The Hope for Future Generations (HFFG), an NGO, has expressed worry about the high rate of Human Immune Virus (HIV) infection among young people, saying the situation must urgently be addressed, if Ghana is to make headway in ending HIV and AIDS by 2030.
According to the Executive Director of HFFG, Mrs Cecilia Lodonu-Senoo, data from the National AIDS Control Programme (NACP), estimated that the adolescent HIV population (between 10-19 years) stood at 21,111, with an estimated 2,062 new infections recorded in 2018.
As Ghana commemorated World AIDS Day, which fell on December 1, 2019, she stressed the need for treatment literacy and dedicated adolescent friendly services for those living with HIV, the virus that causes AIDS.
According to Mrs Lodonu-Senoo, the youth constituted a growing share of people living with HIV worldwide, a situation which she noted called for empowerment of Ghana’s young vulnerable group to enable them to get involved in the HIV national response.
“We cannot as a country say we are achieving the 90-9-90 targets and ending HIV by 2030, if adolescents living with HIV are left out from critical decision-making processes concerning their health due to stigma,” she stated.
Mrs Lodonu-Senoo said young people needed to be part of the design, delivery, monitoring and evaluation of HIV services and activities related to prevention, treatment, care and support of people affected by HIV.
Globally, the United Nations (UNAIDS) in 2018 estimated that 510,000 young people between ages 10 to 24 were infected with HIV; of this, 190,000 were adolescents between the ages 10 and 19.
Ghana on the other hand, has a national HIV prevalence rate of 1.6 per cent and an HIV population of 334, 713, according to 2018 data from the National AIDS Control Programme (NACP).
“Again, despite intensive education and laudable zero-stigma initiatives in Ghana over the years, most of them continue to face gross discernment from a section of the population,” Mrs Lodonu-Senoo said.
She used the occasion to call on government to prioritise and increase domestic resources for health and invest in the general health of the youth to complement the dwindling donor funds.

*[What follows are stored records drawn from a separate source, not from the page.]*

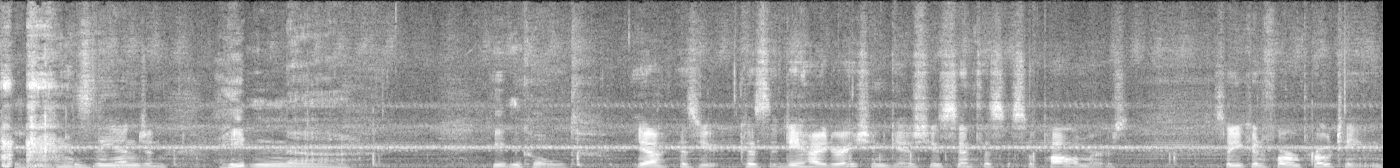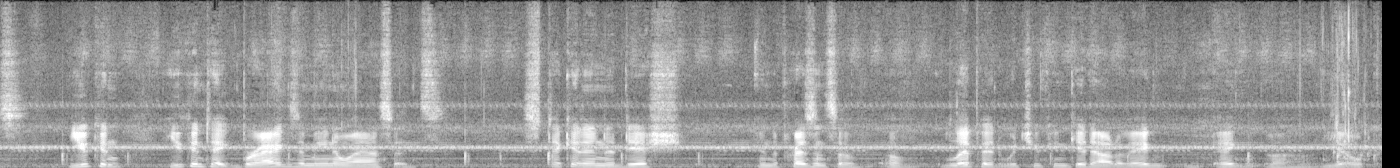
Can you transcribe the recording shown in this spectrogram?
Yeah. it's the engine Heat and uh, heat and cold. yeah because you because the dehydration gives you synthesis of polymers so you can form proteins you can you can take Bragg's amino acids stick it in a dish in the presence of, of lipid which you can get out of egg egg uh, yolk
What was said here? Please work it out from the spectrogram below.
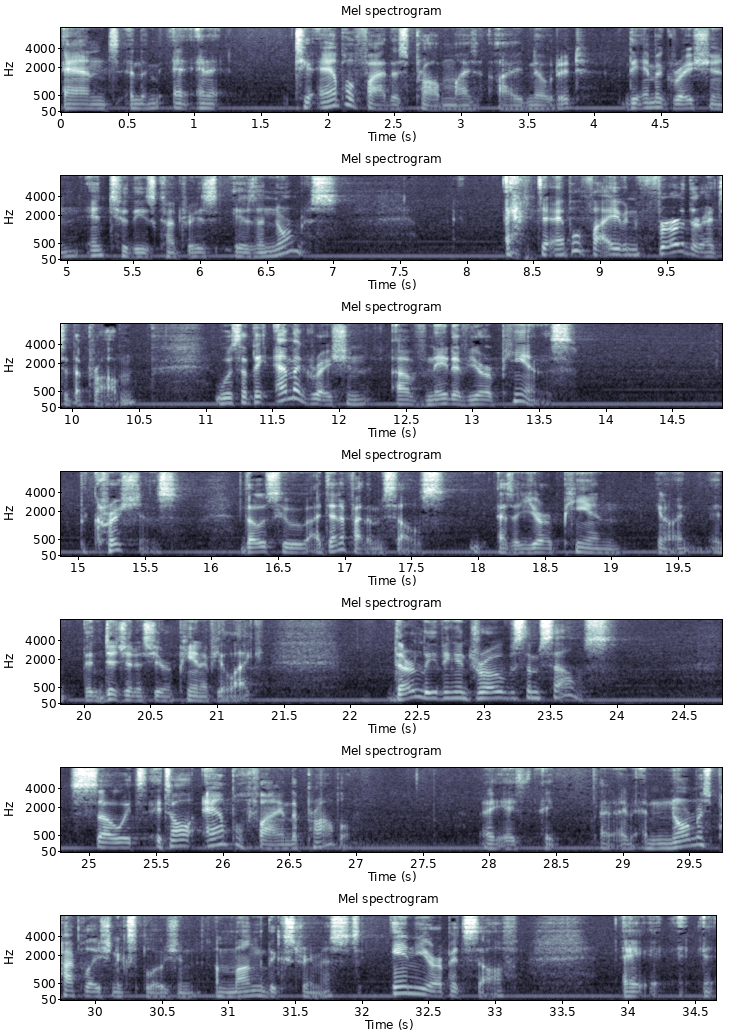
And and, the, and, and to amplify this problem, I, I noted the immigration into these countries is enormous. And to amplify even further into the problem was that the emigration of native Europeans, Christians, those who identify themselves as a European, you know, indigenous European, if you like, they're leaving in droves themselves. So it's, it's all amplifying the problem. A, a, a, an enormous population explosion among the extremists in Europe itself,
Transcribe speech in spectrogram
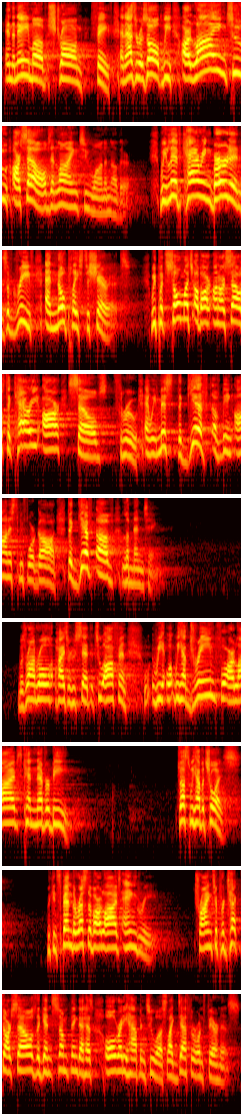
in the name of strong faith. And as a result, we are lying to ourselves and lying to one another. We live carrying burdens of grief and no place to share it. We put so much of our, on ourselves to carry ourselves through, and we miss the gift of being honest before God, the gift of lamenting. Was Ron Rolheiser who said that too often we, what we have dreamed for our lives can never be. Thus, we have a choice. We can spend the rest of our lives angry, trying to protect ourselves against something that has already happened to us, like death or unfairness.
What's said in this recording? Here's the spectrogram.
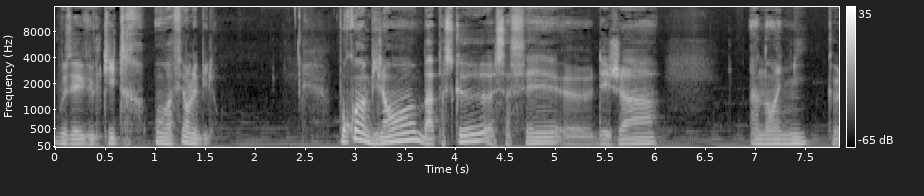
vous avez vu le titre, on va faire le bilan. Pourquoi un bilan? Bah Parce que ça fait euh, déjà un an et demi que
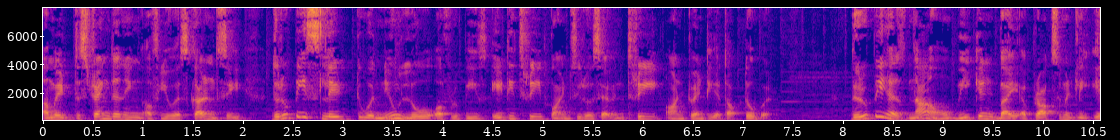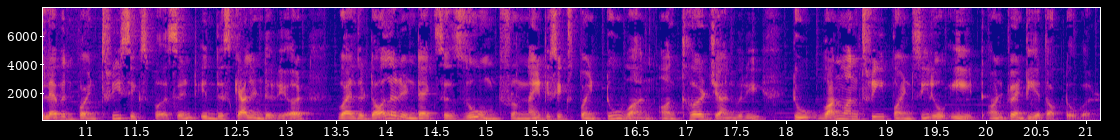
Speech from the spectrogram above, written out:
amid the strengthening of US currency, the rupee slid to a new low of rupees 83.073 on 20th October. The rupee has now weakened by approximately 11.36% in this calendar year, while the dollar index has zoomed from 96.21 on 3rd January to 113.08 on 20th October.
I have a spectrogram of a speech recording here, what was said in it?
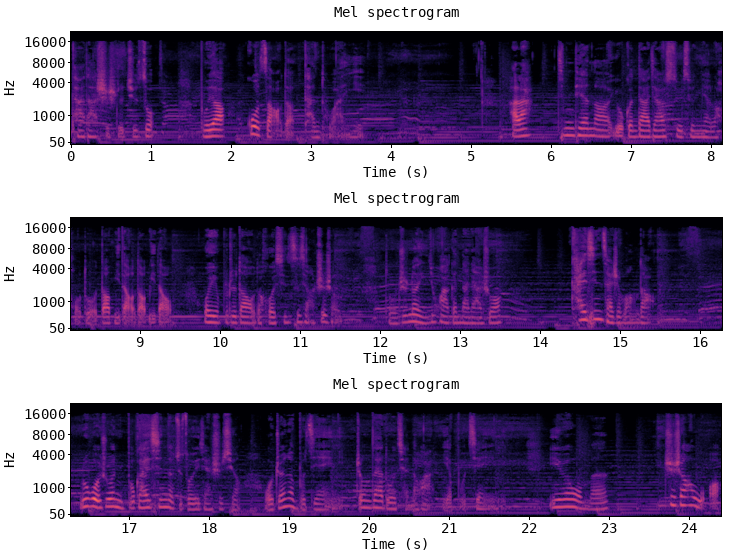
踏踏实实的去做，不要过早的贪图安逸。好啦，今天呢又跟大家碎碎念了好多叨逼叨叨逼叨，我也不知道我的核心思想是什么。总之呢，一句话跟大家说，开心才是王道。如果说你不开心的去做一件事情，我真的不建议你挣再多钱的话，也不建议你，因为我们。至少我，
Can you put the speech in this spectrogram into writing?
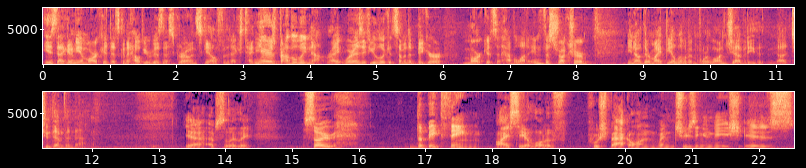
Is that going to be a market that's going to help your business grow and scale for the next 10 years? Probably not, right? Whereas if you look at some of the bigger markets that have a lot of infrastructure, you know, there might be a little bit more longevity uh, to them than that. Yeah, absolutely. So the big thing I see a lot of pushback on when choosing a niche is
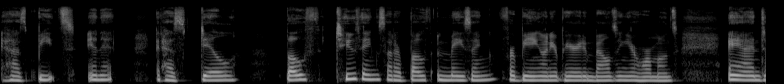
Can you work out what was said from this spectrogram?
It has beets in it. It has dill both two things that are both amazing for being on your period and balancing your hormones. And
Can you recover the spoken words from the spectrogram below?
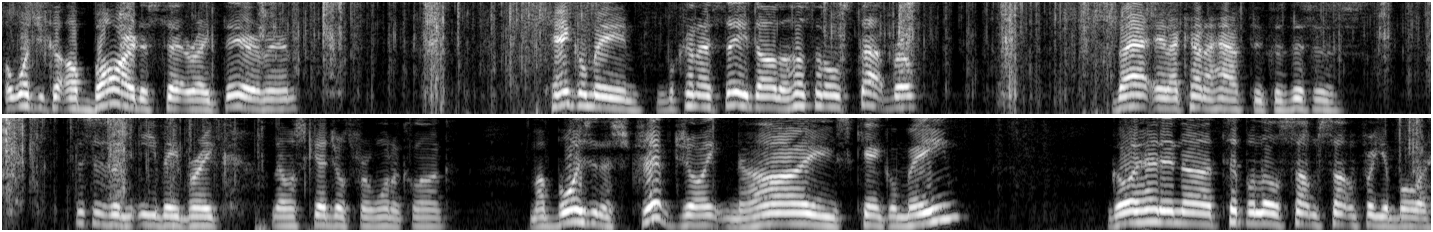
a what you call a bar to set right there, man. Cankleman, what can I say, dog? The hustle don't stop, bro. That and I kind of have to because this is this is an eBay break that was scheduled for one o'clock. My boys in a strip joint, nice, Cankleman. Go ahead and uh, tip a little something something for your boy.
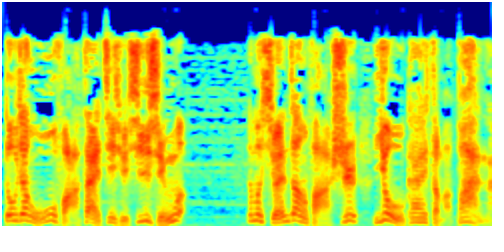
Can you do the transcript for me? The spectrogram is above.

“Let us end AIDS by empowering young people to make the difference, because HIV intervention for young people without them is a mirage,” Mrs Senoo said.